Did you know 100,000 16 year olds run away for the first time each year in this country?
Childrens charity SAFE@LAST support young people aged 16 years and under who are at risk through running away in South Yorkshire. Many young people get thrown out from home or have little choice but to run away to flee violence and abuse. Many of these children end up sleeping on the streets or in other unsafe places. Each year, SAFE@LAST organise The BIG Sleepout, their sponsored rough sleep in Barnsley, Doncaster, Rotherham and Sheffield that aims at raising awareness about what its like for young people who have to spend a night on the streets and to raise vital funds to help and support local vulnerable children who are at risk.
JCI Sheffield members supporting The BIG Sleepout (left to right): Hannah Bailey, Katie Jackson,
Mark Smith, Dan Senter (2013 President), Gareth Carson & Neal Stirk
“The Big sleep out was a total eye opener.

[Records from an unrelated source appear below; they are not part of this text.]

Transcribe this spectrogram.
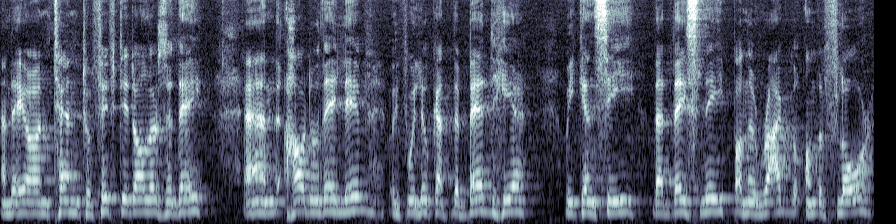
and they earn 10 to 50 dollars a day. And how do they live? If we look at the bed here, we can see that they sleep on a rug on the floor.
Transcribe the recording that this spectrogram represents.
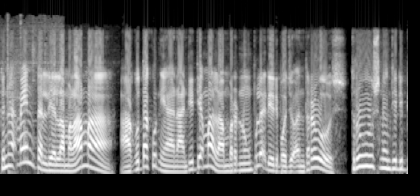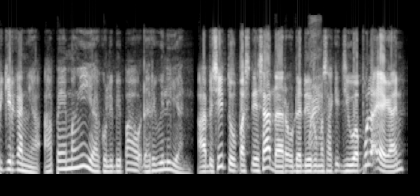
Kena mental dia lama-lama. Aku takutnya nanti tiap malam merenung pula dia di pojokan terus. Terus nanti dipikirkannya, apa emang iya aku lebih paut dari William? Habis itu pas dia sadar udah di rumah sakit jiwa pula ya kan?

Cold, Uncomfortable, and damp. I’m glad i had the great company i wouldn’t like to think of any children sleeping rough any less prepared than we were. I’ll be doing it again next year as i felt by hopefully me doing it that i could help keep children of the streets when in desperate situations. ” Neal Stirk
“This was my second year doing the SAFE@LAST Big Sleepout and is something that I feel very strongly about as I do not think it is right for children to have to sleep rough on the streets of our city/region. I am always impressed with the organisation at SAFE@LAST events and this night was no different. There is always someone on hand to ensure that you feel safe and well looked after and this carries on throughout the evening, unfortunately children that have to do this on a day-to-day basis are not as lucky.
As last year, I was unable to get a wink of sleep, however it was nice to have a group of JCI friends with me to keep me company throughout the night. This year was my first sleepout in the rain, which made me thankful for the shop fronts and the cover that they offered, however the night did stay very mild which was a blessing! When I returned to my car in the early hours of the Saturday morning to return home I felt a sense of achievement for completing it; but also felt very lucky and thankful that I never had to experience that as a young vulnerable child/teenager. It really does make you realise that the work that SAFE@LAST do it so important and vital to our community and the children that live in it”. Katie Jackson
“Sleeping rough in Rotherham really brought it home how awful it must be for children to sleep rough rather than go home. Although it wasn’t very cold the night we slept rough, it was so uncomfortable on the floor and very difficult to get a good nights sleep. There were lots of lorries as well delivering to the shops which made it difficult to sleep so sleep was very broken. I also realised how lonely it must be at night when there’s no one else around. It’s definitely made me realise what an awful experience it is to sleep rough and how difficult life must be for a child to decide that’s better than being at home”. Hannah Bailey
“This was about the ninth time I had slept rough (or at least tried to sleep) in a car park for SAFE@LAST and every year I dread having to endure the elements – cold, wind, rain, isolation really does make you think about how hard it must be for a child to ‘choose’ to spend a night on the street (or more) in favour of getting another beating at home. The difference, there was a group of us, in amongst many groups, with lots of layers of clothing and hot drinks to help us through the night. Supposing we didn’t have this. Supposing we were alone. Supposing we had to do this for several nights…as the clock reached 3am…’only 3 more hours until a hot bath and breakfast then a sleep in my warm bed for the rest of the morning’…how guilty did I feel. No child should be in this situation.” Mark Smith
If you are interested in taking part in the JCI Sheffield team sleeping rough next year, please drop Mark a line on email@example.com
Categorised in: Charity
This post was written by Mark Smith